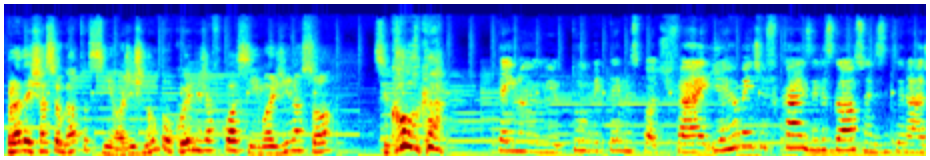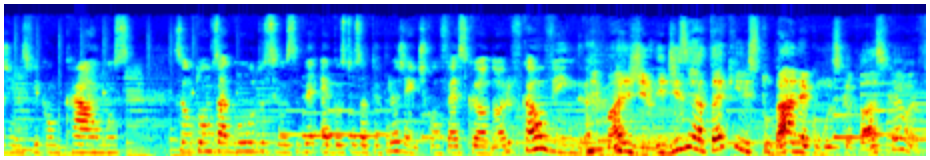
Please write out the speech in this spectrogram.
Pra deixar seu gato assim, ó. A gente não tocou, ele já ficou assim. Imagina só se colocar. Tem no YouTube, tem no Spotify e é realmente eficaz. Eles gostam, eles interagem, eles ficam calmos. São tons agudos, se você ver, é gostoso até pra gente. Confesso que eu adoro ficar ouvindo. Imagino. E dizem até que estudar, né, com música clássica faz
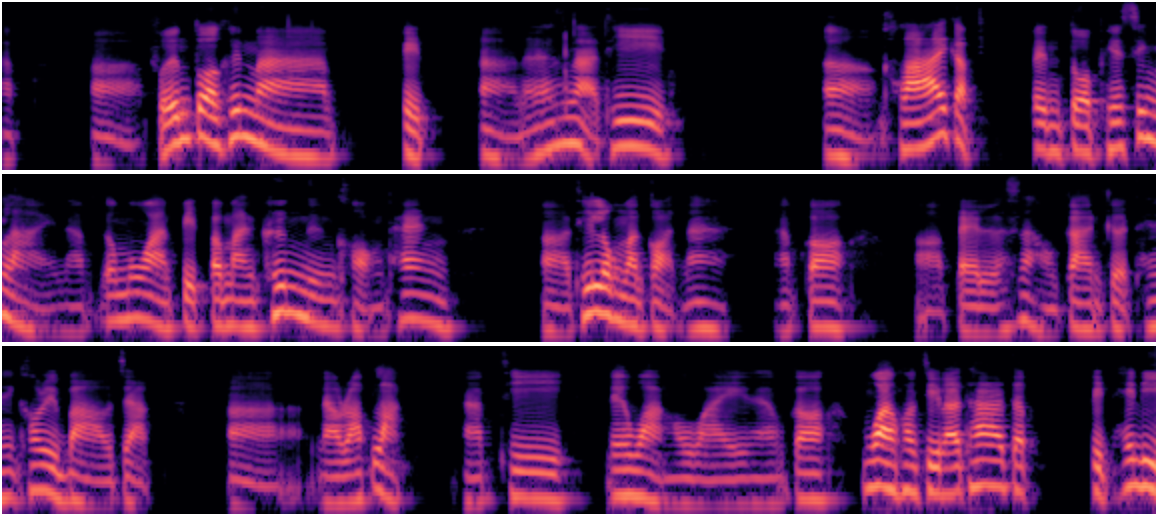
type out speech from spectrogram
ครับอ่าฟื้นตัวขึ้นมาปิดอ่าในลักษณะที่เอ่อคล้ายกับเป็นตัว Pacing Line นะครับก็เมื่อวานปิดประมาณครึ่งหนึ่งของแท่งอ่าที่ลงมาก่อนหน้านะครับก็ เป็นลักษณะของการเกิด Technical Rebound จากแนวรับหลักนะครับที่ได้วางเอาไว้นะครับ ก็เมื่อวานความจริงแล้วถ้าจะปิดให้ดี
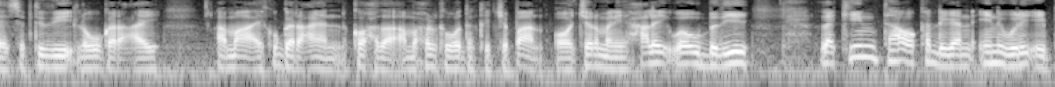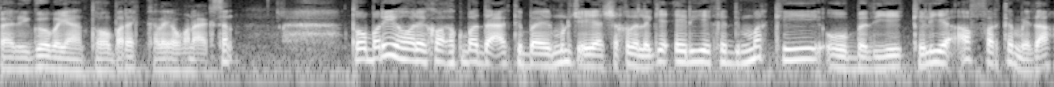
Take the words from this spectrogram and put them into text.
ee sabtidii lagu garaacay ama ay ku garaaceen kooxda ama xulka wadanka jaban oo germany xalay waa uu badiyey laakiin taa oo ka dhigan in weli ay baadigoobayaan tababare kale oo wanaagsan. Tababarihii hore kooxda kubadda cagta bayer munij ayaa shaqada laga ceeriyey kadib markii uu badiyey keliya afar ka mid ah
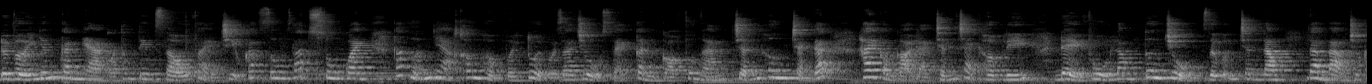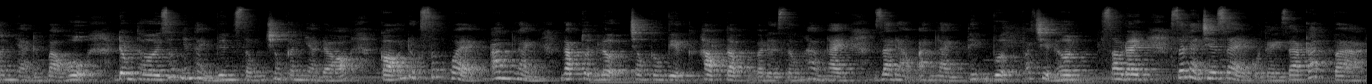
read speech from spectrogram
Đối với những căn nhà có thông tin xấu phải chịu các rung rắt xung quanh, các hướng nhà không hợp với tuổi của gia chủ sẽ cần có phương án chấn hưng trạch đất hay còn gọi là chấn trạch hợp lý để phù long tương chủ, giữ vững chân long, đảm bảo cho căn nhà được bảo hộ, đồng thời giúp những thành viên sống trong căn nhà đó có được sức khỏe, an lành, gặp thuận lợi trong công việc, học tập và đời sống hàng ngày, gia đạo an lành, thịnh vượng, phát triển hơn. Sau đây sẽ là chia sẻ của thầy Gia Cát và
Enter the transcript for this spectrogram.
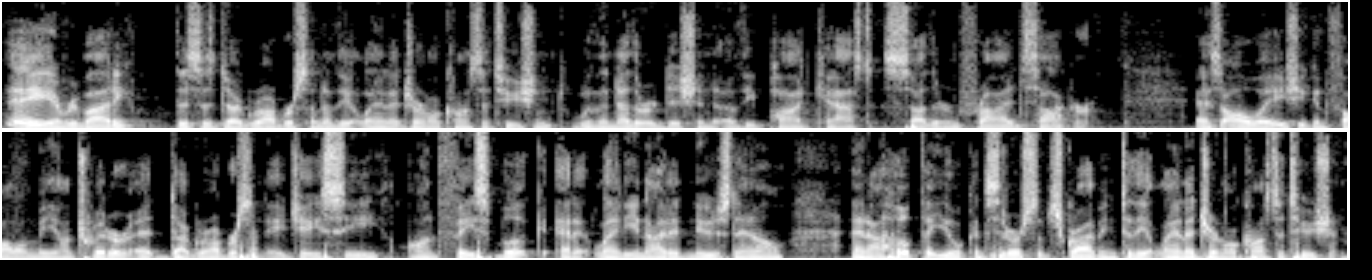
Hey, everybody. This is Doug Roberson of the Atlanta Journal Constitution with another edition of the podcast Southern Fried Soccer. As always, you can follow me on Twitter at Doug Roberson AJC, on Facebook at Atlanta United News Now, and I hope that you'll consider subscribing to the Atlanta Journal Constitution.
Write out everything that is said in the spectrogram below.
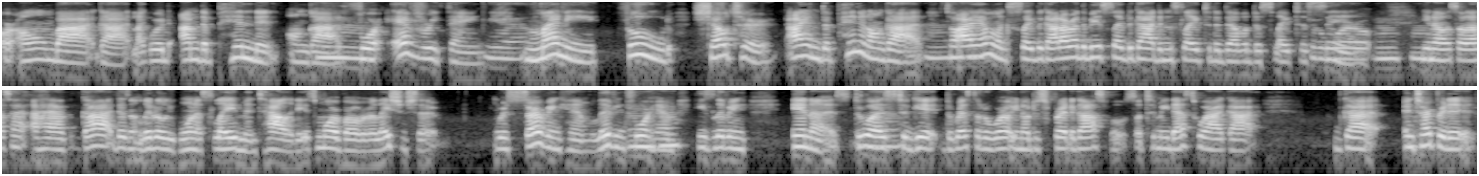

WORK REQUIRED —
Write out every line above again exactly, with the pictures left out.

YOUR RESPONSE —
Please write out the speech in this spectrogram.
Pra deixar seu gato assim, ó. A gente não tocou, ele já ficou assim. Imagina só se colocar. Tem no YouTube, tem no Spotify e é realmente eficaz. Eles gostam, eles interagem, eles ficam calmos. São tons agudos, se você ver, é gostoso até pra gente. Confesso que eu adoro ficar ouvindo. Imagino. E dizem até que estudar, né, com música clássica faz
type out speech from spectrogram
ครับอ่าฟื้นตัวขึ้นมาปิดอ่าในลักษณะที่เอ่อคล้ายกับเป็นตัว Pacing Line นะครับก็เมื่อวานปิดประมาณครึ่งหนึ่งของแท่งอ่าที่ลงมาก่อนหน้านะครับก็ เป็นลักษณะของการเกิด Technical Rebound จากแนวรับหลักนะครับที่ได้วางเอาไว้นะครับ ก็เมื่อวานความจริงแล้วถ้าจะปิดให้ดี
Take the words from this spectrogram and put them into text.
ee sabtidii lagu garaacay ama ay ku garaaceen kooxda ama xulka wadanka jaban oo germany xalay waa uu badiyey laakiin taa oo ka dhigan in weli ay baadigoobayaan tababare kale oo wanaagsan. Tababarihii hore kooxda kubadda cagta bayer munij ayaa shaqada laga ceeriyey kadib markii uu badiyey keliya afar ka mid ah
read speech from spectrogram
Đối với những căn nhà có thông tin xấu phải chịu các rung rắt xung quanh, các hướng nhà không hợp với tuổi của gia chủ sẽ cần có phương án chấn hưng trạch đất hay còn gọi là chấn trạch hợp lý để phù long tương chủ, giữ vững chân long, đảm bảo cho căn nhà được bảo hộ, đồng thời giúp những thành viên sống trong căn nhà đó có được sức khỏe, an lành, gặp thuận lợi trong công việc, học tập và đời sống hàng ngày, gia đạo an lành, thịnh vượng, phát triển hơn. Sau đây sẽ là chia sẻ của thầy Gia Cát và
Enter the transcript for this spectrogram.
Hey, everybody. This is Doug Roberson of the Atlanta Journal Constitution with another edition of the podcast Southern Fried Soccer. As always, you can follow me on Twitter at Doug Roberson AJC, on Facebook at Atlanta United News Now, and I hope that you'll consider subscribing to the Atlanta Journal Constitution.
Write out everything that is said in the spectrogram below.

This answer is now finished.